The following is an excerpt from a report compiled by Michael Pachter of Wedbush Securities.
After the market close on Thursday, Twitter released its Form S-1 to the public for the first time in preparation for an expected initial public offering. A Tweet from the company on Thursday read: “Our S-1 will be filed publicly with the SEC momentarily. This Tweet does not constitute an offer of any securities for sale.” On September 12, a Tweet, also from the company, read: “We’ve confidentially submitted an S-1 to the SEC for a planned IPO. This Tweet does not constitute an offer of any securities for sale.” Twitter was initially able to file the S-1 confidentially under a provision of the Jumpstart Our Business Startups (NASDAQ:JOBS) Act allowing companies with under $1 billion in revenue the year before the IPO to file documents in secrecy at the beginning of the filing process. Twitter’s filing showed that its 2012 revenues were well under $1 billion.
The Twitter IPO is initially sized much smaller than we expected. The proposed maximum aggregate offering is $1 billion, implying that only a small percentage of Twitter shares will be offered to the public, based upon recent valuation. Recent private share trades have suggested a valuation approaching $15 billion, up from $9 – 10 billion a year ago.

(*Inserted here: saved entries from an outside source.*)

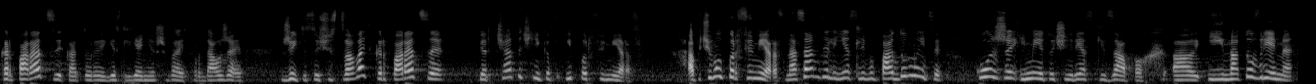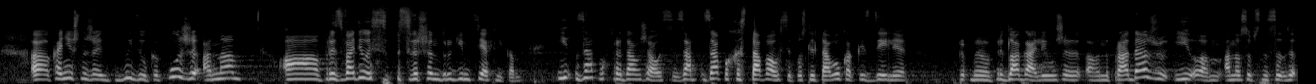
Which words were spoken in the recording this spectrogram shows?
корпорации, которая, если я не ошибаюсь, продолжает жить и существовать, корпорация перчаточников и парфюмеров – а почему парфюмеров? На самом деле, если вы подумаете, кожа имеет очень резкий запах. А, и на то время, а, конечно же, выделка кожи, она а, производилась по совершенно другим техникам. И запах продолжался, запах оставался после того, как изделие э, предлагали уже на продажу, и оно, собственно,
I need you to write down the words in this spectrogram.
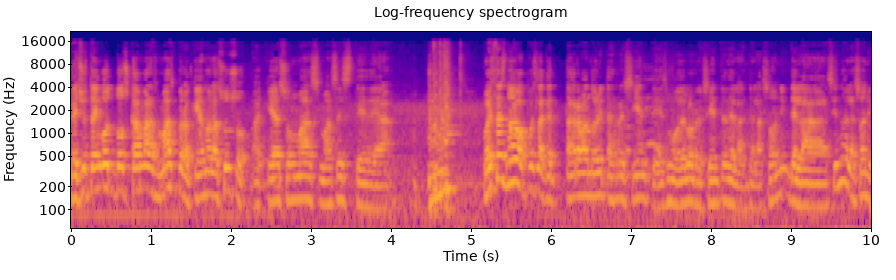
De hecho tengo dos cámaras más, pero aquí ya no las uso. Aquí ya son más, más este de... Pues esta es nueva, pues la que está grabando ahorita es reciente, es modelo reciente de la, de la Sony, de la... Sí, no, de la Sony.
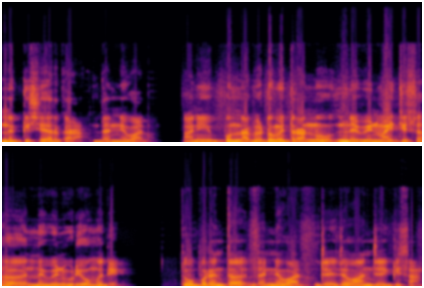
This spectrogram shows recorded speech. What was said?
नक्की शेअर करा. धन्यवाद. आणि पुन्हा भेटू मित्रांनो नवीन माहितीसह नवीन व्हिडिओमध्ये. तोपर्यंत धन्यवाद. जय जवान जय किसान.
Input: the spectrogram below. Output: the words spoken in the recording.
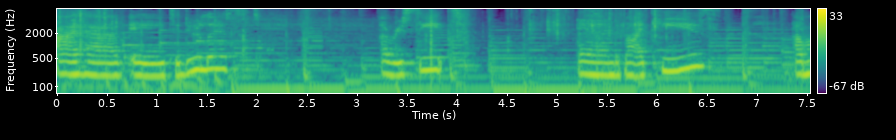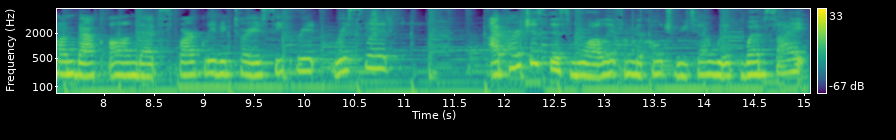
I have a to-do list, a receipt, and my keys. I'm back on that sparkly Victoria's Secret wristlet I purchased this wallet from the Coach Retail website.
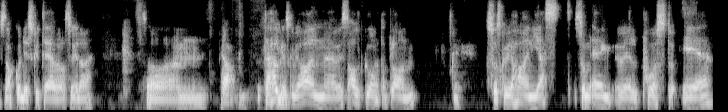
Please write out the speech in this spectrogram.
snakke og diskutere osv. Så så ja. Til helgen skal vi ha en, eh, hvis alt går etter planen, så skal vi ha en gjest som jeg vil påstå er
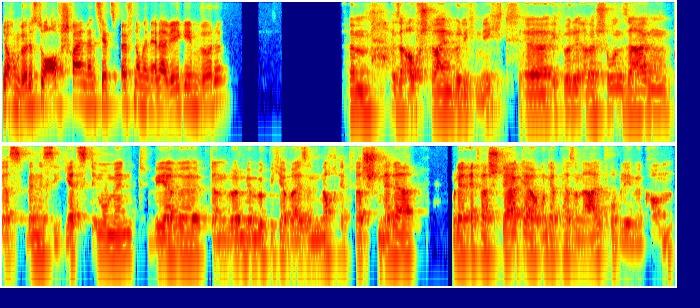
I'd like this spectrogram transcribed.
Jochen, würdest du aufschreien, wenn es jetzt Öffnungen in NRW geben würde? Ähm, also aufschreien würde ich nicht. Äh, ich würde aber schon sagen, dass wenn es jetzt im Moment wäre, dann würden wir möglicherweise noch etwas schneller oder etwas stärker unter Personalprobleme kommen.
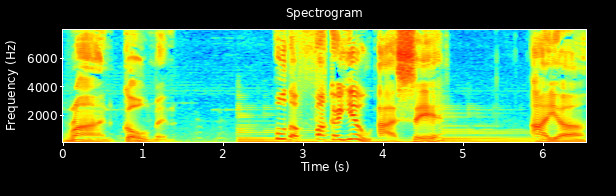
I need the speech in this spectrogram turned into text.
Ron Goldman. Who the fuck are you? I said. I, uh,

In our view, Twitter’s relatively small initial public offering is intended to avoid the issues experienced by Facebook (FB—OUTPERFORM) when it offered approximately $16 billion in stock, far more than the market appeared willing to absorb. We expect Twitter to conduct follow-on offerings over the next few years, assuming that the market reacts positively to its performance. Twitter did not disclose which exchange it will trade on, but did disclose its ticker of “TWTR”. Twitter anticipates the use of proceeds will include capital expenditures, operating expenses, and working capital.